■ WORK TASK
Write the records out exactly as they read, but not the pictures.

(Records from a collection)
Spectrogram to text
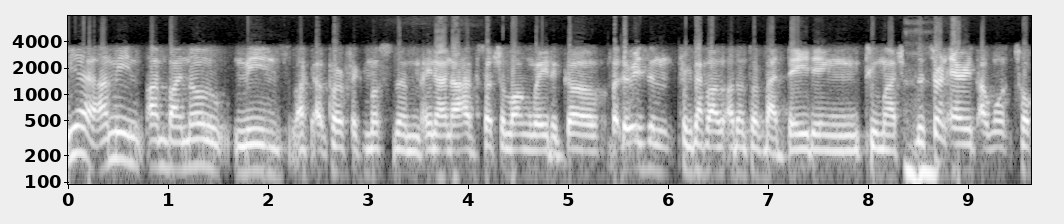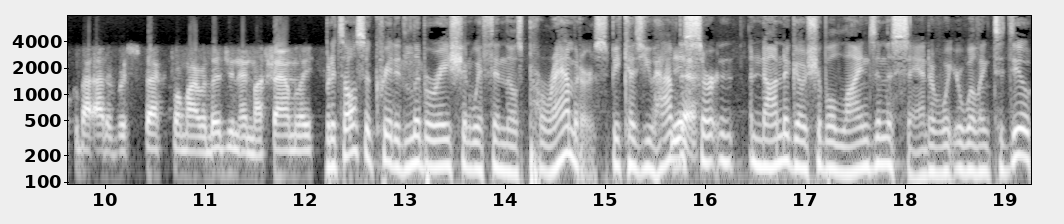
Yeah, I mean, I'm by no means like a perfect Muslim, you know, and I have such a long way to go. But there isn't, for example, I, I don't talk about dating too much. Mm. There's certain areas I won't talk about out of respect for my religion and my family. But it's also created liberation within those parameters because you have the certain non negotiable lines in the sand of what you're willing to do.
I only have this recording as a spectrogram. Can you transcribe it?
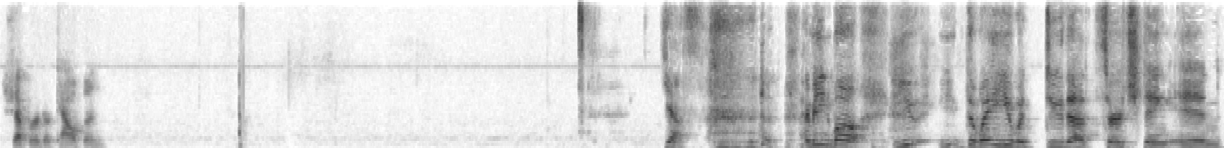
Sheppard or Calvin. Yes. I mean, well, you, the way you would do that searching in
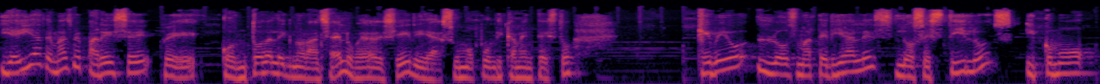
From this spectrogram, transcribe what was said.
y ahí además me parece, con toda la ignorancia, lo voy a decir y asumo públicamente esto, que veo los materiales, los estilos y como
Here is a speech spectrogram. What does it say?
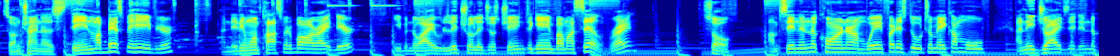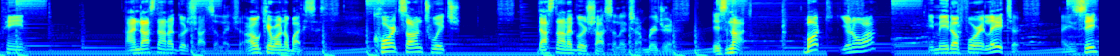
So I'm trying to stay in my best behavior. And they didn't want to pass me the ball right there. Even though I literally just changed the game by myself, right? So I'm sitting in the corner. I'm waiting for this dude to make a move. And he drives it in the paint. And that's not a good shot selection. I don't care what nobody says. Courts on Twitch. That's not a good shot selection, brethren. It's not. But you know what? He made up for it later. As you see,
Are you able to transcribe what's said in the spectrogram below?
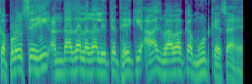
कपड़ों से ही अंदाज़ा लगा लेते थे कि आज बाबा का मूड कैसा है।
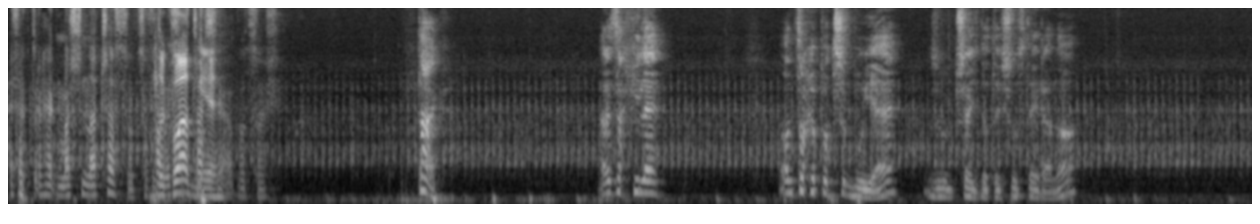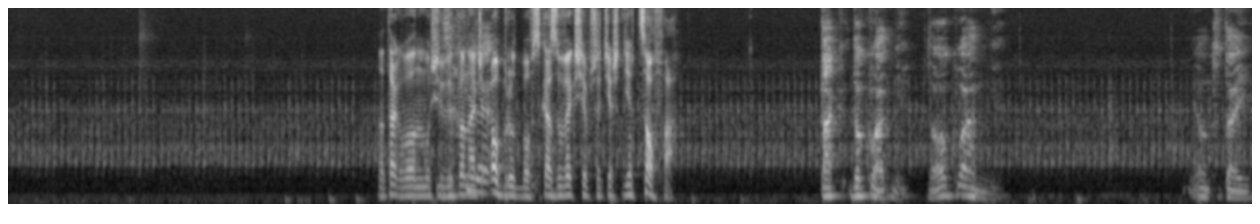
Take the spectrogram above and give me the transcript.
efekt trochę jak maszyna czasu, cofamy Dokładnie. się w czasie albo coś. tak. Ale za chwilę on trochę potrzebuje, żeby przejść do tej 6 rano. No tak, bo on musi Za wykonać chwilę- obrót, bo wskazówek się przecież nie cofa. Tak, dokładnie, dokładnie. I on tutaj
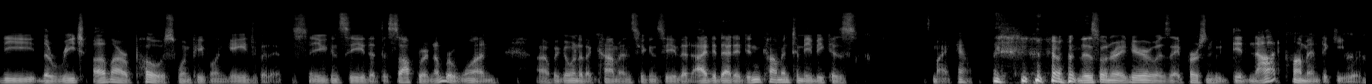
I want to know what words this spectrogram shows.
the the reach of our posts when people engage with it. So you can see that the software number one, uh, if we go into the comments, you can see that I did that. It didn't comment to me because it's my account. this one right here was a person who did not comment the keyword.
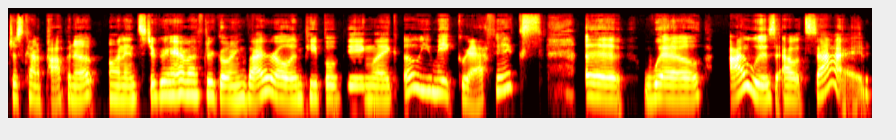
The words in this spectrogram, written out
just kind of popping up on Instagram after going viral and people being like, "Oh, you make graphics?" Uh, well, I was outside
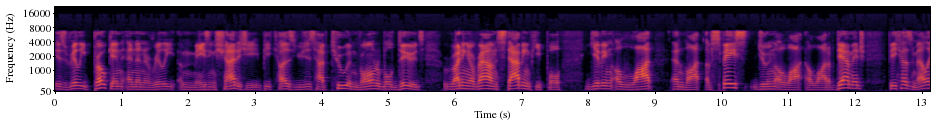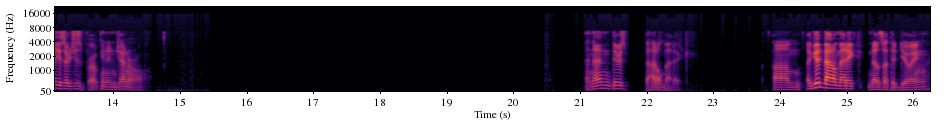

■ SOLUTION
Spectrogram to text
Yeah, I mean, I'm by no means like a perfect Muslim, you know, and I have such a long way to go. But there isn't, for example, I, I don't talk about dating too much. Mm. There's certain areas I won't talk about out of respect for my religion and my family. But it's also created liberation within those parameters because you have the certain non negotiable lines in the sand of what you're willing to do.
I only have this recording as a spectrogram. Can you transcribe it?
Sheppard or Calvin. Yes. I mean, well, you, the way you would do that searching in
From this spectrogram, transcribe what was said.
y ahí además me parece, con toda la ignorancia, lo voy a decir y asumo públicamente esto, que veo los materiales, los estilos y como
Here is a speech spectrogram. What does it say?
So I'm trying to stay in my best behavior. And they didn't want to pass me the ball right there. Even though I literally just changed the game by myself, right? So I'm sitting in the corner. I'm waiting for this dude to make a move. And he drives it in the paint. And that's not a good shot selection. I don't care what nobody says. Courts on Twitch. That's not a good shot selection, brethren. It's not. But you know what? He made up for it later. As you see,
Are you able to transcribe what's said in the spectrogram below?
कपड़ों से ही अंदाज़ा लगा लेते थे कि आज बाबा का मूड कैसा है।
Take the spectrogram above and give me the transcript.
efekt trochę jak maszyna czasu, cofamy Dokładnie. się w czasie albo coś. tak. Ale za chwilę on trochę potrzebuje, żeby przejść do tej 6 rano. No tak, bo on musi Za wykonać chwilę- obrót, bo wskazówek się przecież nie cofa. Tak, dokładnie, dokładnie. I on tutaj
I want to know what words this spectrogram shows.
the the reach of our posts when people engage with it. So you can see that the software number one, uh, if we go into the comments, you can see that I did that. It didn't comment to me because it's my account. this one right here was a person who did not comment the keyword.
The words in this spectrogram, written out
just kind of popping up on Instagram after going viral and people being like, "Oh, you make graphics?" Uh, well, I was outside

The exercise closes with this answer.